In the modern world, coaching is the single best way for a leader to improve a sales team's performance, and doing so is one of the best ways to gain a competitive advantage. However, today's customers have higher expectations than past generations, meaning that while coaching is more important than ever, it is also more difficult.
Modern challenges require modern solutions and as traditional sales coaching methods are becoming less effective, fresh ideas are necessary. Here, we take a look at some new ideas for coaching a sales team.
Traditional vs. Modern Coaching
Research carried out in the United Kingdom by the Chartered Institute of Personnel and Development found that 94 percent of all leaders believe they are coaching staff members during one-on-one meetings. Yet, when employees are asked, only 34 percent say that they are receiving coaching in these same meetings.
This disconnect can be partially explained by a reliance on traditional coaching methods, where a leader takes on the role of expert, points out issues or suggests areas for improvement, and then expects an employee to act on it.
For employees, this directive approach to sales training can feel more like following instructions than actual coaching.
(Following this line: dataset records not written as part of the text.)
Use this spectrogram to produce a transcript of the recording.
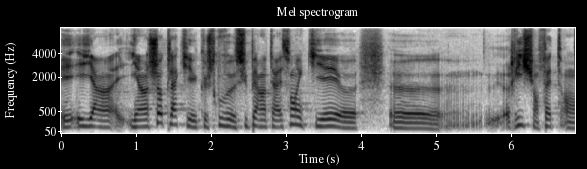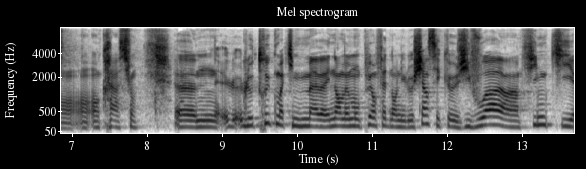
et il y a un- il y a un choc là qui est, que je trouve super intéressant et qui est euh, euh, riche en fait en, en- en création Euh, le, le truc moi qui m'a énormément plu en fait dans l'île aux chiens c'est que j'y vois un film qui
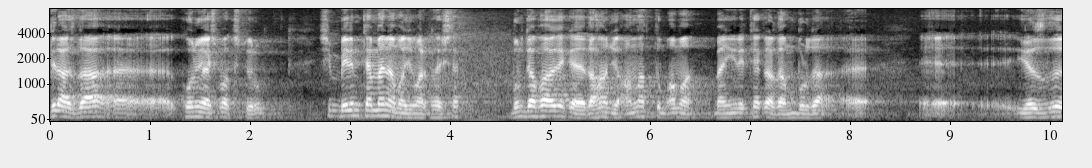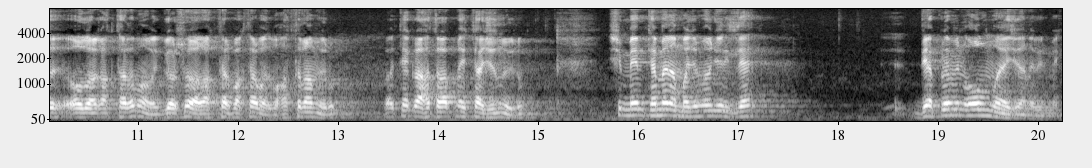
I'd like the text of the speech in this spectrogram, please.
biraz daha e, konuyu açmak istiyorum. Şimdi benim temel amacım arkadaşlar, bunu defalarca daha önce anlattım ama ben yine tekrardan burada e, e, yazılı olarak aktardım ama görsel olarak aktarıp aktarmadım hatırlamıyorum. Ve tekrar hatırlatma ihtiyacını duydum. Şimdi benim temel amacım öncelikle depremin olmayacağını bilmek.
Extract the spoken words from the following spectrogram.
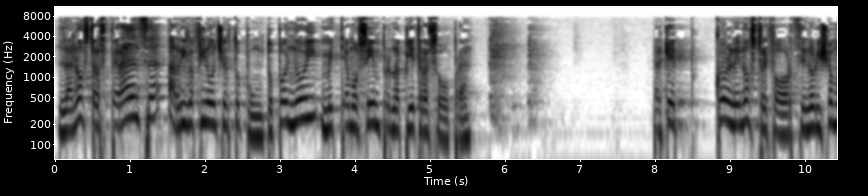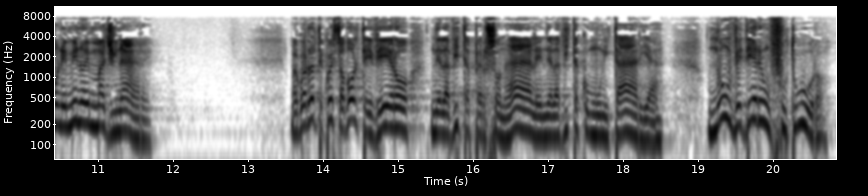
la nostra speranza arriva fino a un certo punto, poi noi mettiamo sempre una pietra sopra, perché con le nostre forze non riusciamo nemmeno a immaginare ma guardate, questo a volte è vero nella vita personale, nella vita comunitaria non vedere un futuro.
It can also create a culture where employees wait to be told what to do all the time, rather than taking the initiative themselves. A more modern approach focuses instead on collaborative discovery.
Implementing New Coaching Ideas
Through this collaborative approach, a leader attempts to make an employee more acutely aware of their own performance - the plus points and shortcomings - allowing them to discover areas for improvement themselves. Essentially, it is about encouraging employees to want to learn, as opposed to telling them to learn.
So how can this modern approach to coaching be implemented?
- Collect Data - Through the collection and analysis of performance data, it becomes significantly easier to facilitate discussion on areas for improvement, with employees seeing where they are falling short.
- Establish Goals - During meetings, leaders and sales team members can set out some shared goals or objectives, which can then become the focus of future coaching efforts.
- Listen to Staff - A common problem with coaching is that coaches dictate too much. By asking questions, leaders can steer the conversation where it needs to go, while spending more time listening to employees.
- Define Expectations - If the coaching process is to be a truly collaborative effort, it requires both parties to accept a level of responsibility. What should an employee do to prepare for a coaching session? What should a leader do? Expectations should be agreed, set out clearly and then met.
- Coach! - Coaching cannot possibly succeed if it doesn't take place. Leaders must work out how much time they have to invest in coaching and make sure they actually press ahead with it, as planned. No excuses.
By adopting a more modern approach to coaching, a sales leader can improve the performance of their team and gain that all-important competitive edge, without experiencing a decrease in staff initiative.
Monika Götzmann is the EMEA Marketing Director for MHI Global (formerly AchieveGlobal), a global sales training and customer experience company. It specialises in providing exceptional sales training courses and helps organisations develop business strategies to achieve sales success. Monika enjoys sharing her insight and thoughts to provide better sales and leadership training.